We’ve heard from a number of irate Mavic Pro buyers who confirm that not only have their drones not been shipped yet, they can’t get updated information from DJI on when to expect them.
DJI resellers are having a hard time getting units too. Gizmodo obtained an email sent to a DJI distributor from a member of the global sales and marketing team at DJI.
The email reads in part:
The truth is, that is only a very small quantity of it released to comfort the market. (Please make this confidential, just for you dealers.)
Please try your best to convince your customers to stick with you, don’t cancel their preorders. IF they head to DJI official store for it now, they will have to wait much much longer to get it because there are hundreds of thousands of preorders in line on DJI official store now and they will have to take care of it for the whole globe.
Sorry for the inconvenience and I will try my best to ship out orders as soon as possible starting from Oct. 25th.
In other words, a DJI representative is telling vendors that DJI only started shipping some units to “comfort the market”, which is a fancy way of saying the shipments were a way to assuage customer concerns about delays and poor communication. It’s always possible a DJI rep is telling one vendor one thing, just so she can get more product to someone else. Still, it looks bad when even vendors are getting the runaround and can’t get specific information about shipping dates.
DJI declined to confirm the veracity of the email, or to comment on its contents, but it did confirm that the marketing representative was an employee of the company.

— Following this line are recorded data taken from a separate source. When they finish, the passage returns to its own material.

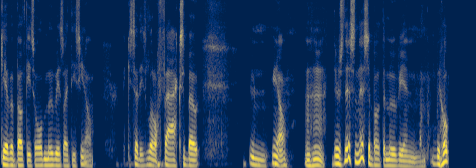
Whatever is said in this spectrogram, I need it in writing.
give about these old movies, like these, you know, like you said, these little facts about, mm, you know, hmm there's this and this about the movie, and we hope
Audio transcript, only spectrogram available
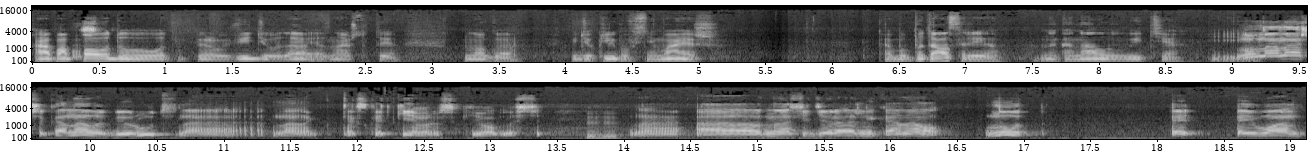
А по а поводу, вот, например, видео, да, я знаю, что ты много видеоклипов снимаешь. Как бы пытался ли на канал выйти? И... Ну, на наши каналы берут, на, на так сказать, Кемеровские области. Угу. На, а на федеральный канал, ну вот A1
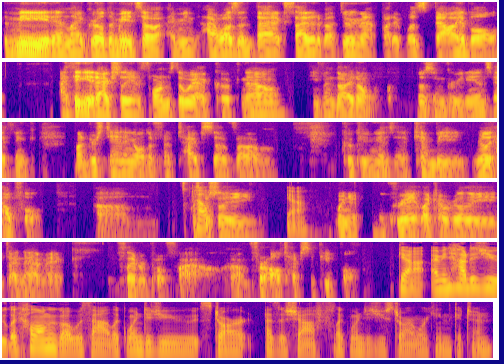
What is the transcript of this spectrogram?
the meat and like grilled the meat. So I mean, I wasn't that excited about doing that, but it was valuable. I think it actually informs the way I cook now, even though I don't those ingredients. I think understanding all different types of um, cooking is can be really helpful um, especially yeah. when you create like a really dynamic flavor profile um, for all types of people. Yeah. I mean how did you like how long ago was that? Like when did you start as a chef? Like when did you start working in the kitchen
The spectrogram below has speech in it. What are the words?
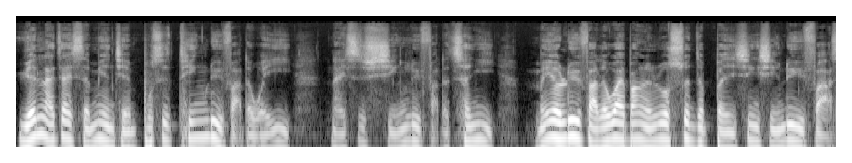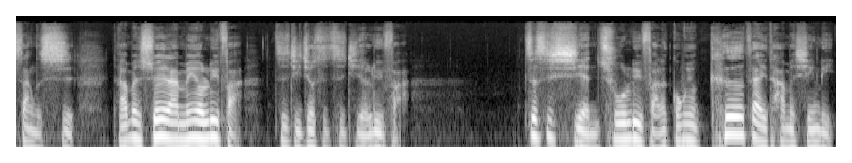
原来在神面前不是听律法的为义，乃是行律法的称义。没有律法的外邦人，若顺着本性行律法上的事，他们虽然没有律法，自己就是自己的律法。这是显出律法的功用，刻在他们心里。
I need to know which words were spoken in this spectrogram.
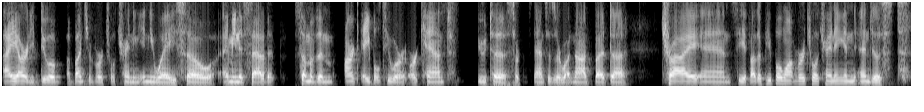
I already do a, a bunch of virtual training anyway. So I mean, it's sad that some of them aren't able to or, or can't due to circumstances or whatnot. But uh, try and see if other people want virtual training, and and just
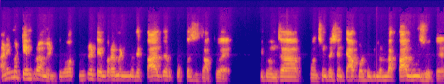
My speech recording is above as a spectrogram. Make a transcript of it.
आणि मग टेम्परामेंट किंवा कुठल्या टेम्परामेंटमध्ये का जर फोकस जातोय की तुमचा कॉन्सन्ट्रेशन त्या पर्टिक्युलरला का लूज होतोय?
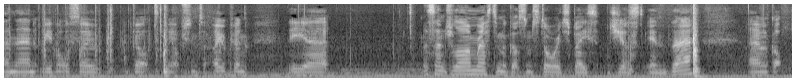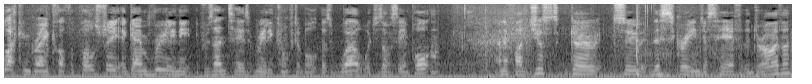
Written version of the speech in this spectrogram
And then we've also got the option to open the uh, the central armrest and we've got some storage space just in there. And we've got black and grey cloth upholstery again really neatly presented really comfortable as well which is obviously important. And if I just go to this screen just here for the driver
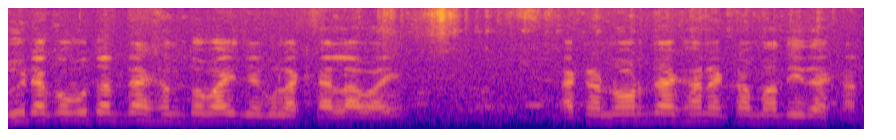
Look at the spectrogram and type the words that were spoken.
দুইটা কবুতর দেখান তো ভাই যেগুলা খেলা ভাই। একটা নর দেখান একটা মাদি দেখান।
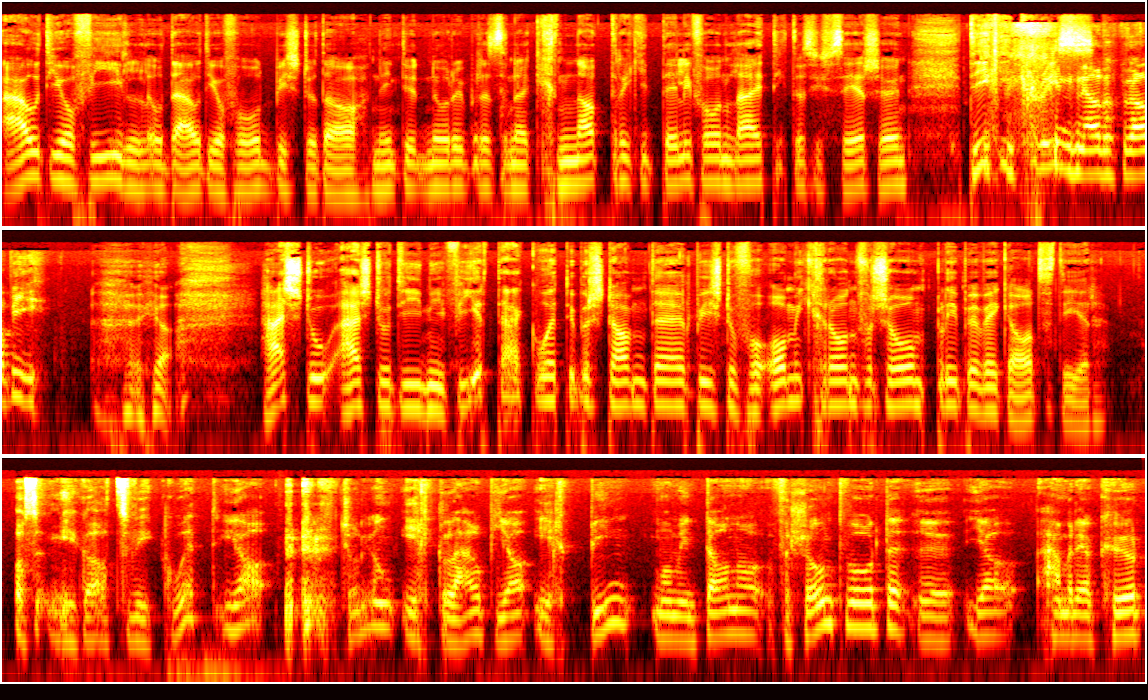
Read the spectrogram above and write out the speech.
audiophil und audiophon bist du da, nicht nur über so eine knattrige Telefonleitung, das ist sehr schön. Digi Chris. Genau, Trabi. ja. Hast du, hast du deine vier Tage gut überstanden? Bist du von Omikron verschont geblieben? Wie geht es dir? Also mir geht es wie gut, ja. Entschuldigung, ich glaube ja, ich bin momentan noch verschont worden. Äh, ja, haben wir ja gehört,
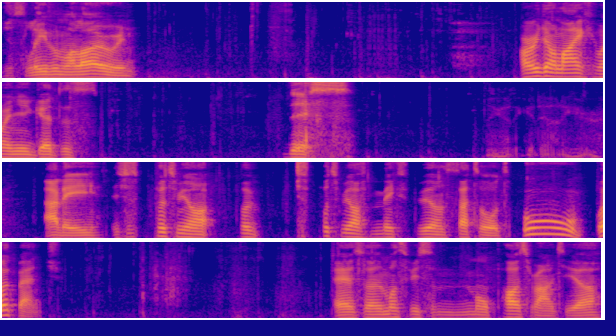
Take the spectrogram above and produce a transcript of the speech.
Just- leave them alone. I really don't like when you get this. This. I gotta get out of here. Ali. It just puts me off. Just puts me off and makes me feel unsettled. Ooh, workbench. So there must be some more parts around here.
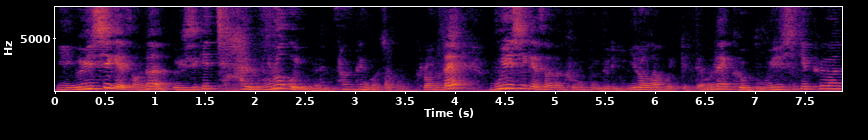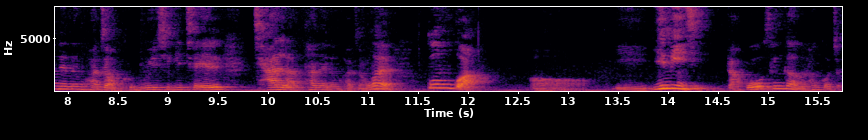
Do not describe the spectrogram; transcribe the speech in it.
이 의식에서는 의식이 잘 누르고 있는 상태인 거죠. 그런데 무의식에서는 그 부분들이 일어나고 있기 때문에 그 무의식이 표현되는 과정, 그 무의식이 제일 잘 나타내는 과정을 꿈과 어, 이 이미지라고 생각을 한 거죠.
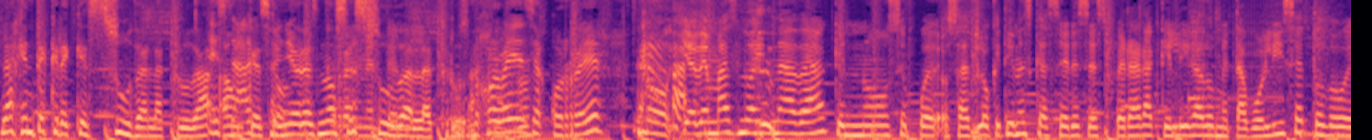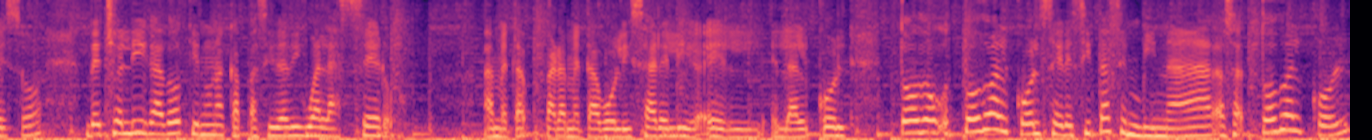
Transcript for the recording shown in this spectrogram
La gente cree que suda la cruda, Exacto. aunque señores no se suda no. la cruda. Pues mejor váyanse a correr. No, y además no hay nada que no se puede, o sea, lo que tienes que hacer es esperar a que el hígado metabolice todo eso. De hecho, el hígado tiene una capacidad igual a cero a meta- para metabolizar el, el- el alcohol. Todo, todo alcohol, cerecitas envinadas, o sea, todo alcohol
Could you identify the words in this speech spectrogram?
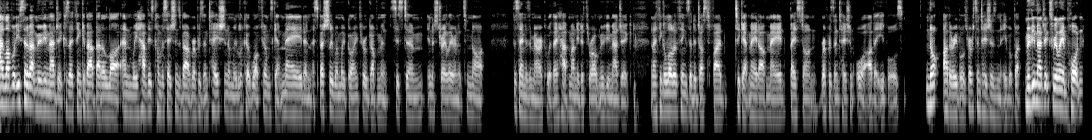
I love what you said about movie magic because I think about that a lot, and we have these conversations about representation, and we look at what films get made, and especially when we're going through a government system in Australia, and it's not the same as America where they have money to throw at movie magic. And I think a lot of things that are justified to get made are made based on representation or other evils. Not other evils. Representation isn't evil, but movie magic's really important.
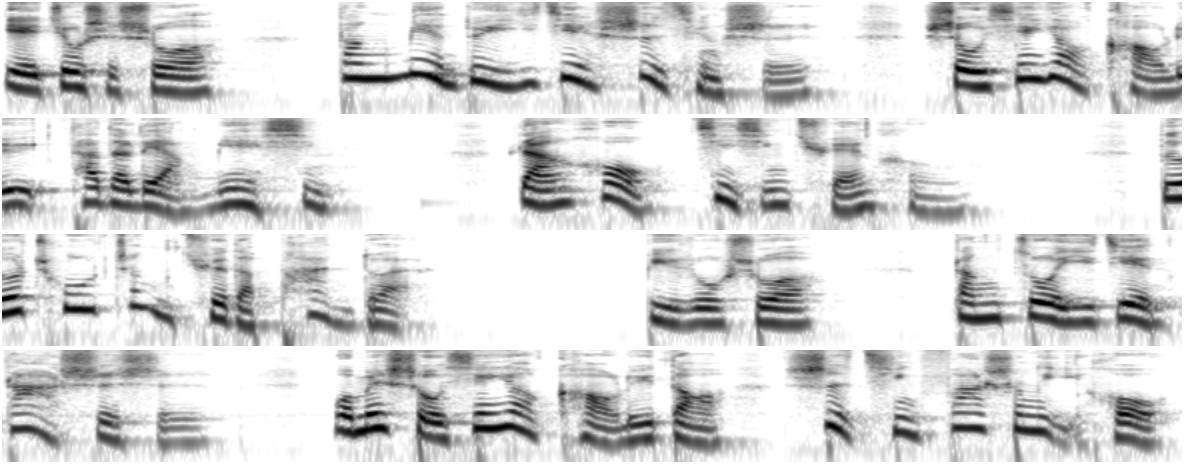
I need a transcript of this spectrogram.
也就是说，当面对一件事情时，首先要考虑它的两面性，然后进行权衡，得出正确的判断。比如说，当做一件大事时，我们首先要考虑到事情发生以后，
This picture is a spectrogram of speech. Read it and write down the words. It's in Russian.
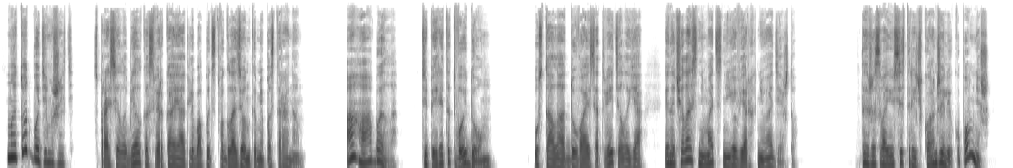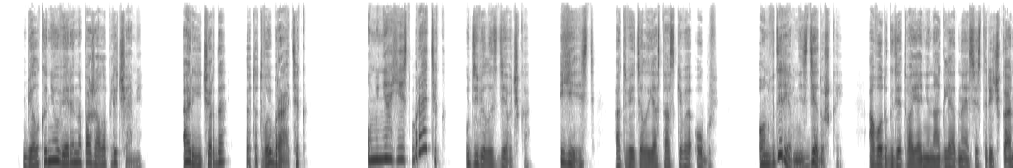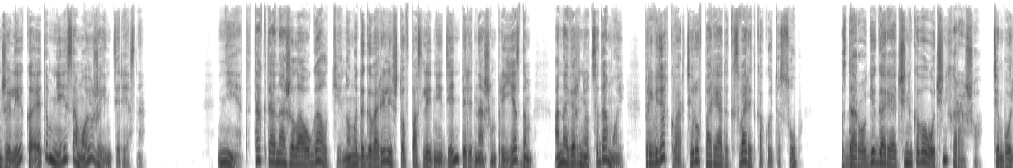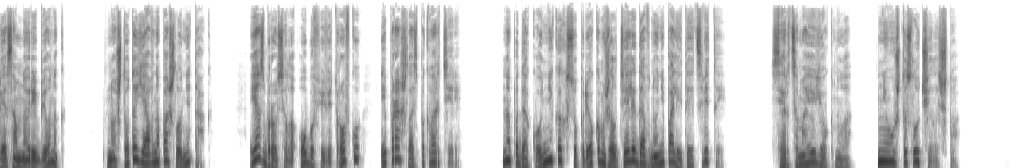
«Мы тут будем жить?» — спросила Белка, сверкая от любопытства глазенками по сторонам. «Ага, Белла, теперь это твой дом». Устало отдуваясь, ответила я и начала снимать с нее верхнюю одежду. «Ты же свою сестричку Анжелику помнишь?» Белка неуверенно пожала плечами. «А Ричарда? Это твой братик». «У меня есть братик?» — удивилась девочка. «Есть. — ответила я, стаскивая обувь. «Он в деревне с дедушкой. А вот где твоя ненаглядная сестричка Анжелика, это мне и самой уже интересно». Нет, так-то она жила у Галки, но мы договорились, что в последний день перед нашим приездом она вернется домой, приведет квартиру в порядок, сварит какой-то суп. С дороги горяченького очень хорошо, тем более со мной ребенок. Но что-то явно пошло не так. Я сбросила обувь и ветровку и прошлась по квартире. На подоконниках с упреком желтели давно не политые цветы. Сердце мое ёкнуло. Неужто случилось что?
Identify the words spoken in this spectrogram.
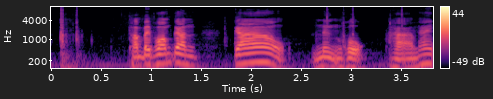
41ทำไปพร้อมกัน 916 หารให้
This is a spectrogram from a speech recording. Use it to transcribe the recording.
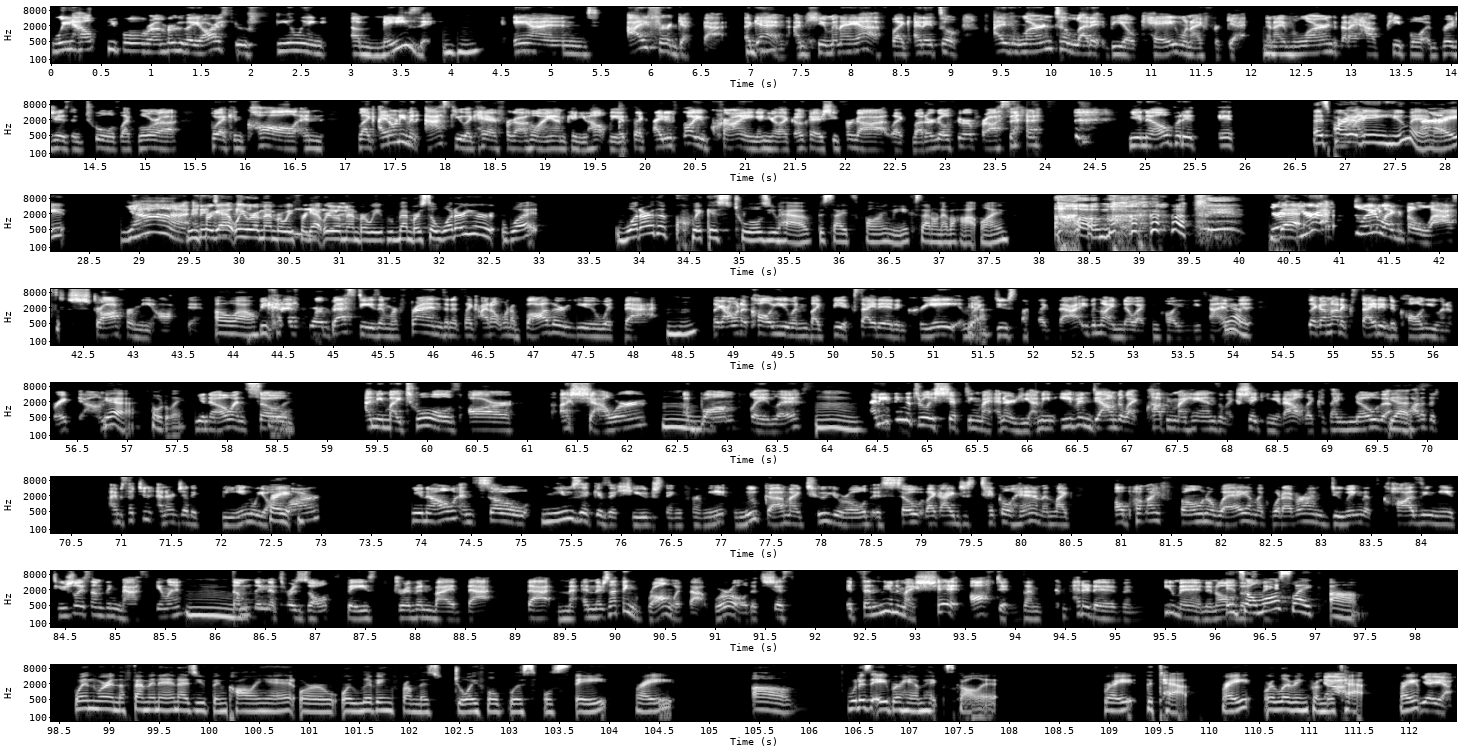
we help people remember who they are through feeling amazing. Mm-hmm. And I forget that. Mm-hmm. Again, mm-hmm. I'm human AF. Like, and it's so I've learned to let it be okay when I forget. Mm-hmm. And I've learned that I have people and bridges and tools like Laura who I can call and like I don't even ask you like, hey, I forgot who I am. Can you help me? It's like I just saw you crying and you're like, okay, she forgot. Like let her go through her process. you know, but it's it's that's part of being human, right? Yeah. We forget, we remember, we forget, we remember, we remember. So what are your what what are the quickest tools you have besides calling me? Because I don't have a hotline. Um, you're, that, you're actually like the last straw for me often. Oh, wow. Because we're besties and we're friends. And it's like, I don't want to bother you with that. Mm-hmm. Like, I want to call you and like be excited and create and yeah. like do stuff like that, even though I know I can call you anytime. Yeah. But like, I'm not excited to call you in a breakdown. Yeah, totally. You know? And so, totally. I mean, my tools are a shower, mm. a bomb playlist, mm. anything that's really shifting my energy. I mean, even down to like clapping my hands and like shaking it out, like, cause I know that yes. a lot of the, I'm such an energetic being. We right. all are, you know? And so music is a huge thing for me. Luca, my two year old is so like, I just tickle him and like, I'll put my phone away and like whatever I'm doing that's causing me, it's usually something masculine, mm. something that's results based, driven by that that and there's nothing wrong with that world it's just it sends me into my shit often because i'm competitive and human and all it's almost things. like um when we're in the feminine as you've been calling it or or living from this joyful blissful state right? Um what does abraham hicks call it? Right? The tap right? We're living from yeah. the tap right? Yeah yeah.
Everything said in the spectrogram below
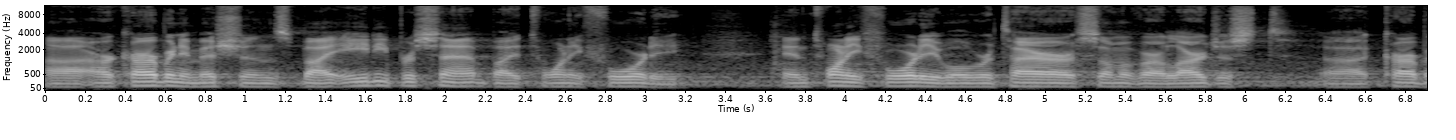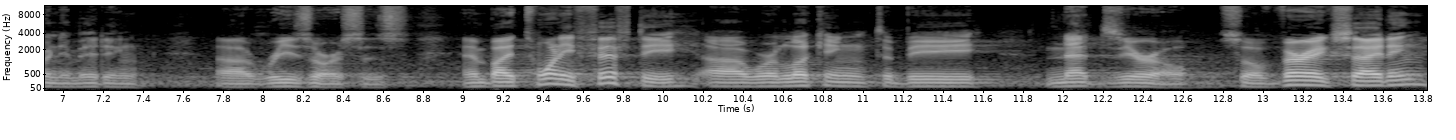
our carbon emissions by 80% by 2040. In 2040, we'll retire some of our largest carbon emitting uh, resources. And by 2050, uh, we're looking to be net zero. So very exciting.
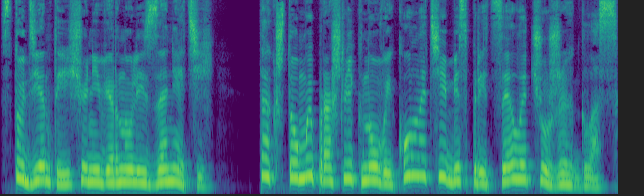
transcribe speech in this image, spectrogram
Студенты еще не вернулись с занятий, так что мы прошли к новой комнате без прицела чужих глаз.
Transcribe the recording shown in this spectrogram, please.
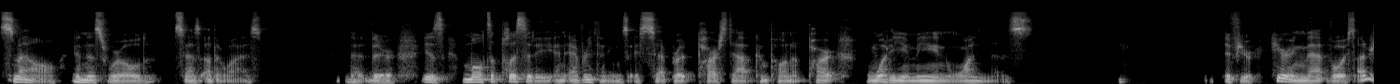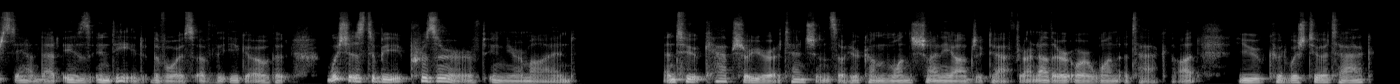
smell in this world says otherwise? That there is multiplicity and everything's a separate, parsed out component part. What do you mean oneness? If you're hearing that voice, understand that is indeed the voice of the ego that wishes to be preserved in your mind and to capture your attention. So here comes one shiny object after another, or one attack thought. You could wish to attack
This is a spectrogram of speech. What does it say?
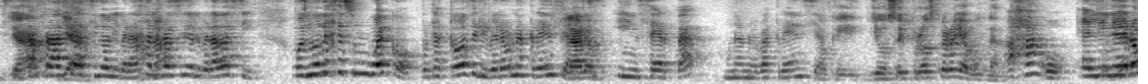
Si esa frase ha sido liberada, esa frase ha sido liberada, sí. Pues no dejes un hueco, porque acabas de liberar una creencia. Claro. Entonces, inserta una nueva creencia. Ok. Yo soy próspero y abundante. Ajá, o el dinero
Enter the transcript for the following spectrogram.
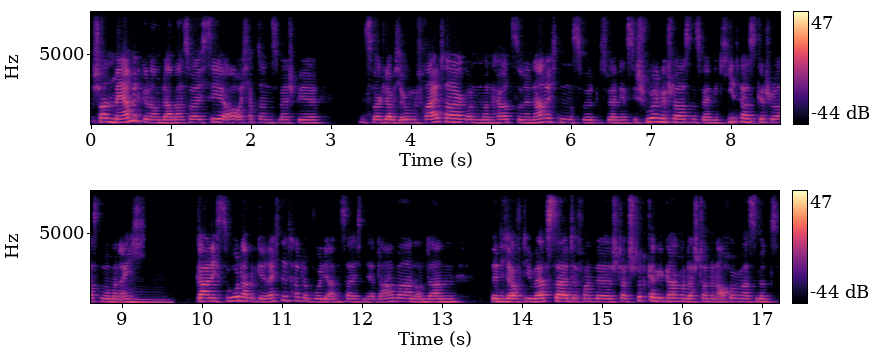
schon mehr mitgenommen damals, weil ich sehe auch, ich habe dann zum Beispiel es war, glaube ich, irgendein Freitag und man hört so in den Nachrichten, es, wird, es werden jetzt die Schulen geschlossen, es werden die Kitas geschlossen, wo man eigentlich mhm. gar nicht so damit gerechnet hat, obwohl die Anzeichen ja da waren. Und dann bin ich auf die Webseite von der Stadt Stuttgart gegangen und da stand dann auch irgendwas mit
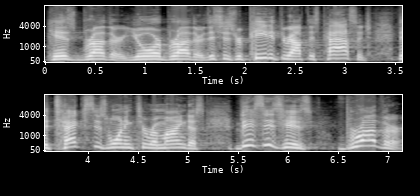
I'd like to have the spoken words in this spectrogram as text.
His brother, your brother. This is repeated throughout this passage. The text is wanting to remind us this is his brother.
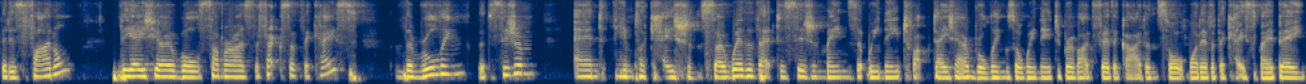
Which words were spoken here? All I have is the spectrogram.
that is final, the ATO will summarise the facts of the case, the ruling, the decision, and the implications. So, whether that decision means that we need to update our rulings or we need to provide further guidance or whatever the case may be.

Hundreds of DJI customers are using this shared Google Spreadsheet to track orders and shipment status. Of the 525 customers who had placed orders at the time of publication, only 25 had actually received their units. One rumour on a Mavic Pro forum suggested that 50 units had shipped to customers, but a DJI spokesperson told Gizmodo that figure was completely untrue.
“We haven’t released shipping data in the past and we aren’t going to start now,” the spokesman told me, “but I can guarantee you far more than 50 units have shipped.” DJI did confirm that full production of the Mavic Pro has not started but said the company was doing everything it could to get production ramped up as quickly as possible.
Meanwhile, stores that are supposed to be carrying the Mavic Pro are pushing back availability dates too. The Mavic Pro was supposed to hit Apple retail stores on November 2. But if you try to place an order now, shipment dates have moved six to seven weeks with in-store pickup not projected until December 20.
I’ve spoken to a number of Mavic customers and all have repeated to me that the worst part of this entire ordeal is having no information on when they will get their unit. They could deal with a delay if they just had an honest assessment of when their drones would arrive. To add insult to injury, preorders that took place through DJI were charged as soon as the orders were received. That means DJI has received tens of millions of dollars from customers who still don’t know when their product is going to ship.
Fed-up customers report that cancelling orders is a nightmare too. Not only do you have to do it through DJI’s web chat (which often has long wait times), there is a charge for currency exchange rates because DJI is based in China (anyone who ordered from the United States faces a $US50 [$66] charge).
Right now it’s clear that DJI isn’t going to get Mavic Pro drones out to customers as quickly as it had planned. Unfortunately, it seems the company is unwilling to be upfront with customers about their screwup.